Go through the entries and copy every line that has the string "what" in it.

---------- Records

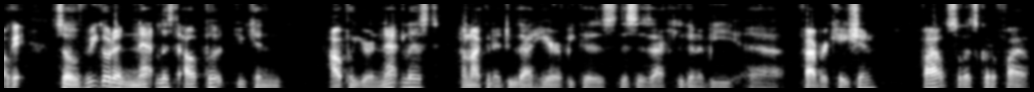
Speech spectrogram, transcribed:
okay so if we go to netlist output you can output your netlist i'm not going to do that here because this is actually going to be a fabrication file so let's go to file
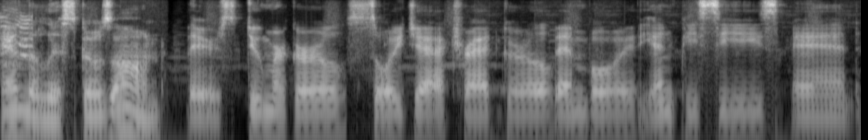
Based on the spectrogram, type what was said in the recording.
And the list goes on. There's Doomer Girl, Soy Jack, Trad Girl, Femboy, the NPCs, and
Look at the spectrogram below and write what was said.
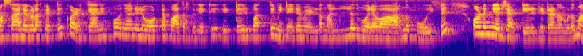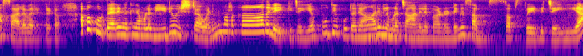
മസാലകളൊക്കെ ഇട്ട് കുഴയ്ക്കാൻ ഇപ്പോൾ ഞാനൊരു ഓട്ട പാത്രത്തിലേക്ക് ഇട്ട് ഒരു പത്ത് മിനിറ്റ് അതിന്റെ വെള്ളം നല്ലതുപോലെ വാർന്ന് പോയിട്ട് ഉണങ്ങിയ ഒരു ചട്ടിയിലിട്ടിട്ടാണ് നമ്മൾ മസാല വരട്ടിട്ടോ അപ്പോൾ കൂട്ടുകാരെ നിങ്ങൾക്ക് നമ്മളെ വീഡിയോ ഇഷ്ടമാവുകയാണെങ്കിൽ മറക്കാതെ ലൈക്ക് ചെയ്യുക. പുതിയ കൂട്ടുകാർ ആരെങ്കിലും നമ്മളെ ചാനൽ കാണുന്നുണ്ടെങ്കിൽ സബ് സബ്സ്ക്രൈബ് ചെയ്യുക.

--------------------

- [The completed task]:
Based on the spectrogram, type what was said in the recording.
Look at the spectrogram below and write what was said.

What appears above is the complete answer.